Richard Raymond
7-Nov-2007, 09:20
Sorry, forgot the tripod. I would recommend something like the Velbon Chaser ELF 4. Weights about 4 pounds, closes to between 20 and 21 inches with a head and would be sturdy enough that with a small field camera and careful technique one can get some good pictures. Also, don't forget that there will be many "local camera supports" such as shooting street scenes with the camera placed on the table at the cafe, using a wall, bench, the edge of a fountain, the Spanish Steps, etc.

7-Nov-2007, 13:13
As far as Tripods go - I own a Manfrotto 3021BN w/ Manfrotto 322RC2 Ball Grip Head.

Sticks: http://www.amazon.com/Bogen-Manfrotto-3021BN-Classic-Tripod-without/dp/B00006I52Y
Head: http://www.amazon.com/gp/product/B000184N22/ref=dp_cp_ob_title_1/104-5413503-0965548

Marco Annaratone
7-Nov-2007, 18:21
I would strongly caution you about shooting LF in Rome and Florence at Christmas time. Mind you, such an objection is not the one to react to like "wow, then it gets really challenging and exciting and fun". No, you will most likely be disappointed for reasons explained very well already in other posts, and because of that your non-LF photography may suffer as well.

Indeed, an MF rangefinder would be an ideal tool.


Scott Davis
8-Nov-2007, 08:23
Your legset is fine but that ballhead will be a royal pain to work with LF other than a Speed/Crown Graphic. Your range of movement with it is very limited, and more importantly, that head has a single control for all movements of the head. You can't pan with it without unlocking the tilt of the ballhead, and with a 4x5, that means it is highly likely to come unlevelled when you want to pan the camera. Very Bad.

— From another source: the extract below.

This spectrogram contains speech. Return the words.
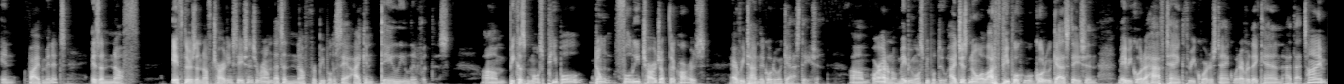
in five minutes is enough. If there's enough charging stations around, that's enough for people to say, I can daily live with this. Um, because most people don't fully charge up their cars every time they go to a gas station. Um, or I don't know, maybe most people do. I just know a lot of people who will go to a gas station, maybe go to half tank, three quarters tank, whatever they can at that time,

If you can, get a standard ballhead - there are some nice Chinese ones out there now, as well as the Bogen/Gitzo/Arca products. With a field 4x5, the head size isn't critical (I used to use the same Bogen ballhead I had for my 35mm/Hasselblad stuff with my Shen Hao, then upgraded to a Gitzo ballhead (the wierd-looking but very useful side-mount ballhead, with individual controls for pan and tilt). Ideally, you want a head that has separate controls for the ball tension and panning the head.